START Available data

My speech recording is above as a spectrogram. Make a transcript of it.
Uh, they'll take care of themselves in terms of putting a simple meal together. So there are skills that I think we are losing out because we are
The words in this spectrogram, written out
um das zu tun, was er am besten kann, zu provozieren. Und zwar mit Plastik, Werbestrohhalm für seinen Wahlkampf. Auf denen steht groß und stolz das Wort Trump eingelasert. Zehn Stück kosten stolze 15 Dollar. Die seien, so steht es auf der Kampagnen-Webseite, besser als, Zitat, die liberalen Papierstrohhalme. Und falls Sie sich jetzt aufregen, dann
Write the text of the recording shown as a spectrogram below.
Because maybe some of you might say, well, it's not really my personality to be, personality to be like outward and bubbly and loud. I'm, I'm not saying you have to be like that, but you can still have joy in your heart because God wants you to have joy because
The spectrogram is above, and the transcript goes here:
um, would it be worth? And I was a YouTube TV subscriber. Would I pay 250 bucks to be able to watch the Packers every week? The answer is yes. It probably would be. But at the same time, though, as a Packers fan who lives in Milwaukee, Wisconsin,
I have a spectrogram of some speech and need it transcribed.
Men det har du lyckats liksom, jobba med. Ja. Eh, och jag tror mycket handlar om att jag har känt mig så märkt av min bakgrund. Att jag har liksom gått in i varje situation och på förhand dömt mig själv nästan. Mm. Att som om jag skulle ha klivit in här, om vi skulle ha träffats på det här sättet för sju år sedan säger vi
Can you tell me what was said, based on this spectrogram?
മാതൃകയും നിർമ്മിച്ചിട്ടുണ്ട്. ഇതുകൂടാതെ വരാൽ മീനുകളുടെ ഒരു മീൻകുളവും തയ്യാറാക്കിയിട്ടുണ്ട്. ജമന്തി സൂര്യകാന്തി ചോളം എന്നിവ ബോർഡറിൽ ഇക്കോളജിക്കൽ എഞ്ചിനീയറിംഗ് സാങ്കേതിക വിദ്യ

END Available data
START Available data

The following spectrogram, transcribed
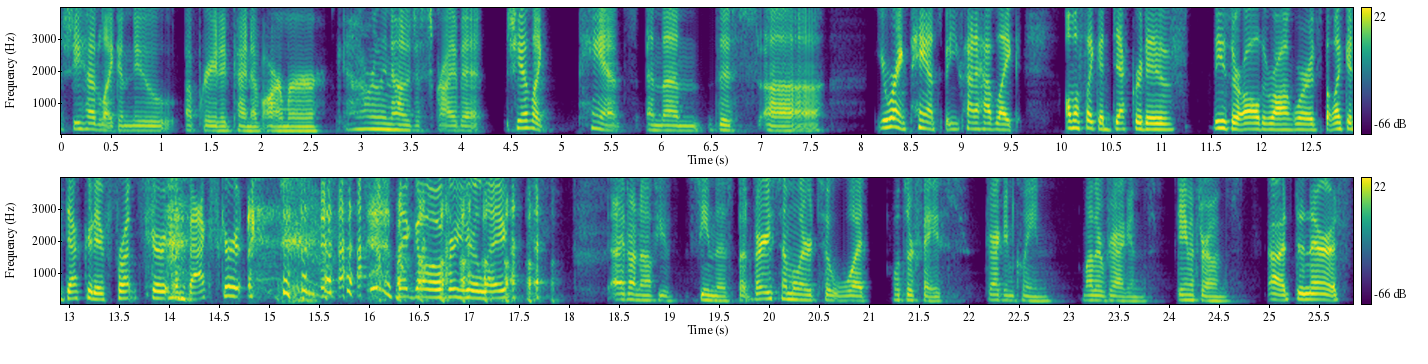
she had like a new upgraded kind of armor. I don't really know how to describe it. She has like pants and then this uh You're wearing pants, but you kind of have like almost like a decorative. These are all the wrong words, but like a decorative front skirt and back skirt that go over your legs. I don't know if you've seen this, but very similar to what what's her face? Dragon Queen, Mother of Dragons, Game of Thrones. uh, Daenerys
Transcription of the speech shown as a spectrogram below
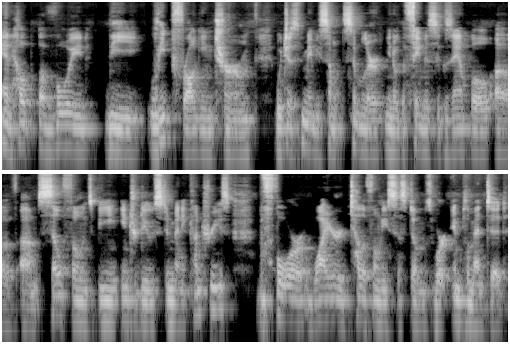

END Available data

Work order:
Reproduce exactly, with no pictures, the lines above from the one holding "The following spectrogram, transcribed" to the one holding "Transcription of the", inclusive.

Solved exercise:
The following spectrogram, transcribed
she had like a new upgraded kind of armor. I don't really know how to describe it. She has like pants and then this uh You're wearing pants, but you kind of have like almost like a decorative. These are all the wrong words, but like a decorative front skirt and back skirt that go over your legs. I don't know if you've seen this, but very similar to what what's her face? Dragon Queen, Mother of Dragons, Game of Thrones. uh, Daenerys
Transcription of the speech shown as a spectrogram below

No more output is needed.